Home > Wheelchair rugby: “I love this game, it is just completely different to any other sport”

Wheelchair rugby: “I love this game, it is just completely different to any other sport”

A woman with pinkish hair wearing a yellow sports bib and moving around a sports hall in her wheelchair
Victoria Lacy

Wheelchair rugby: "I love this game, it is just completely different to any other sport"

As part of our series looking at various sports in the Paralympics and Olympics we went to visit the Crawley Jets – a wheelchair rugby team that is part of Crawley Rugby Club.

There we learnt more about the sport and why the members take part. 

This article is one of a series of articles. You can watch a video of the Crawley Jets here.

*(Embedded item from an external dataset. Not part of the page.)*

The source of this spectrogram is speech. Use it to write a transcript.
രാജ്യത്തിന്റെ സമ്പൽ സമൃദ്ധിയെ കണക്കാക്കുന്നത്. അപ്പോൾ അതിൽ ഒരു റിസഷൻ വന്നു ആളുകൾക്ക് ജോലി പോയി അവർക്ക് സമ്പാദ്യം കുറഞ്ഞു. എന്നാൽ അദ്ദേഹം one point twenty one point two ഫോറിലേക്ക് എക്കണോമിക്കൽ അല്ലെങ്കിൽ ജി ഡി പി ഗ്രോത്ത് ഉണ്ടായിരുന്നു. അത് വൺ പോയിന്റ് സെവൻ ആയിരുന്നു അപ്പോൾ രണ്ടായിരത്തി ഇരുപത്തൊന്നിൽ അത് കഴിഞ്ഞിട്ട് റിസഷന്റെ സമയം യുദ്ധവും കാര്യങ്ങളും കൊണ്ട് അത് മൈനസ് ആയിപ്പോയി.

For Victoria Lacy, known as V by her teammates, the last three months since she joined Crawley Jets has been ‘absolutely brilliant’.

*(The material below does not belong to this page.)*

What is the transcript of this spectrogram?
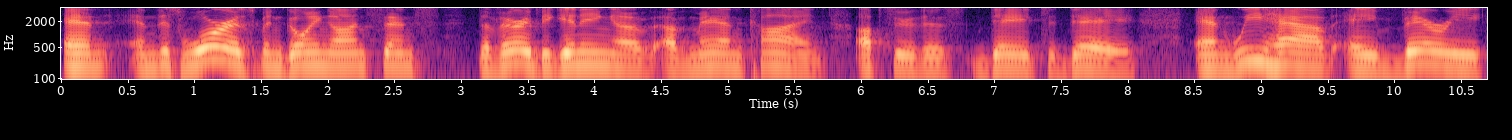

“I love this game, it is just completely different to any other sport,” the 50-year-old mum of two says. “I can’t believe I did not try it before. You have just got to give it a go.”

The sport is a full-contact sport and can be quite brutal as the wheelchairs crash into each other.

“I am alright as I can’t feel the bottom of my legs in these chairs, but if I did….” laughs V, “but as I can’t feel them I can whack as hard as you like and see what happens.”

V plays a number of different wheelchair sports and says you often find there is a crossover between the people who take part.

“I was doing basketball and never even contemplated anything rugby, but I am so pleased I came along,” she says.

“It is absolutely brilliant for getting rid of those frustrations. If you have had a bit of a day, you have had some run-ins with people, and you come here and it is like, yeah,” she smiles.

V is the first one to admit she has a range of ‘complex’ health conditions, ranging from having no hip or knee sockets, being hypermobile, rheumatoid arthritis, and osteoporosis, and she has undergone a triple heart bypass and has a mechanical valve following heart attacks.

“When you are home you can get quite isolated so doing all the sports not only are you not the only friend in a chair, everyone is on the same playing field,” she explains.

“Everybody will take the mick out of each other, whether you are on the floor or doing something silly. 

“And it is the best one because you are not trying to do able-bodied stuff as such. Everyone is on an even keel, with lots of different conditions.

“Sometimes you are having a good day, sometimes you are not, but hopefully by the time you get home you are going to feel more like life is better.” 

There are two wheelchair rugby teams in Sussex – the Crawley Jets which practice at the K2 in Crawley on a Monday evening, and the Brighton Buccaneers who play at The Sports Centre, at the Falmer Campus at the University of Brighton.

To find out how you can get involved in wheelchair rugby, visit https://gbwr.org.uk/

Or for more information about the Crawley Jets, visit https://www.crawleyrfc.com/teams/234316/the-team

Read how Crawley Jets came about here

Read about why Crawley Jets player Trish Duffy plays the sport

Read how you can benefit from wheelchair rugby whatever your age

Skip to content